Asee peer logo

A Project Based Approach To Teaching The Nuclear Fuel Cycle

Download Paper |


2007 Annual Conference & Exposition


Honolulu, Hawaii

Publication Date

June 24, 2007

Start Date

June 24, 2007

End Date

June 27, 2007



Conference Session

Curriculum Development and Delivery Modes in Nuclear Engineering

Tagged Division

Nuclear and Radiological

Page Count


Page Numbers

12.99.1 - 12.99.10



Permanent URL

Download Count


Request a correction

Paper Authors


Erich Schneider

visit author page

Dr. Schneider received his PhD in Theoretical and Applied Mechanics from Cornell University in 2002. During the final two years of his graduate study at Cornell, he held the position of Lecturer. From 2002-2006, he was a Technical Staff Member in the Nuclear Systems Design Group at Los Alamos National Laboratory. In January, 2006, Dr. Schneider joined the Mechanical Engineering faculty at the University of Texas at Austin. He is affiliated with the Nuclear and Radiation Engineering Graduate Program at that institution.

visit author page

Download Paper |

NOTE: The first page of text has been automatically extracted and included below in lieu of an abstract

A Project-Based Approach to Teaching the Nuclear Fuel Cycle Abstract

The nuclear fuel cycle – defined as the series of processes through which materials pass in the course of electricity generation – is accepted as a subject in which graduating nuclear engineering students should be well-versed.

While a technology-based, water reactor-based approach to teaching the fuel cycle has a great deal of validity, it can be argued that other approaches can offer students superior preparation to participate in today’s national (e.g. the Advanced Fuel Cycle Initiative and Global Nuclear Energy Partnership) and international debate regarding the future direction of the fuel cycle. The concepts generated by these and other research programs are evolving rapidly, as are the tools used to assess them. Hence, no single text can function as a comprehensive resource for a course that seeks to provide an up-to-date treatment of the fuel cycle.

A new course taught in Fall, 2006 at The University of Texas, Austin takes the systems analyst’s perspective as opposed to that of the traditional technologist. This perspective emphasizes understanding how each element of the fuel cycle contributes to the functionality of the system as a whole. The course is unique in that it draws readings, examples and case studies entirely from the contemporary literature. It also features a semester project – a fuel cycle system analysis – that requires on-campus and distance learning students to collaborate.


This is a watershed era in the enterprise of nuclear energy production. A great number of advanced reactor technologies and fuel cycles are being proposed and debated. When considering fuel cycles, policymakers require input that is not solely technical in nature, but rather folds technical factors, along with those that are economic and geopolitical in nature, into a balanced, comprehensive picture of how a fuel cycle would impact the international energy production milieu.

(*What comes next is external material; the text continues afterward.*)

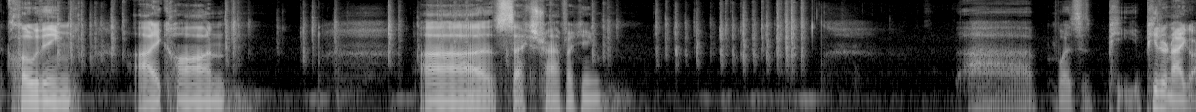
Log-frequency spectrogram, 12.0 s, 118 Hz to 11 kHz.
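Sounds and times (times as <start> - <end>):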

The intention of this paper is to present an approach to teaching the fuel cycle that prepares graduate students to engage in cross-cutting, systems-level analysis of this nature. While fuel cycle systems analysis courses are offered at some institutions, this author found that no up-to-date text – one that draws upon very recent work by the Advanced Fuel Cycle Initiative, Global Nuclear Energy Partnership, Organization for Economic Cooperation and Development (OECD) Nuclear Energy Agency and others – is available. Therefore, a curriculum that draws upon recent works by these programs and agencies, using their publications in lieu of a textbook, was prepared. An extensive bibliography of these papers and reports is presented.

Objectives and Approach

Schneider, E. (2007, June), A Project Based Approach To Teaching The Nuclear Fuel Cycle Paper presented at 2007 Annual Conference & Exposition, Honolulu, Hawaii. 10.18260/1-2--3069

ASEE holds the copyright on this document. It may be read by the public free of charge. Authors may archive their work on personal websites or in institutional repositories with the following citation: © 2007 American Society for Engineering Education. Other scholars may excerpt or quote from these materials with the same citation. When excerpting or quoting from Conference Proceedings, authors should, in addition to noting the ASEE copyright, list all the original authors and their institutions and name the host city of the conference. - Last updated April 1, 2015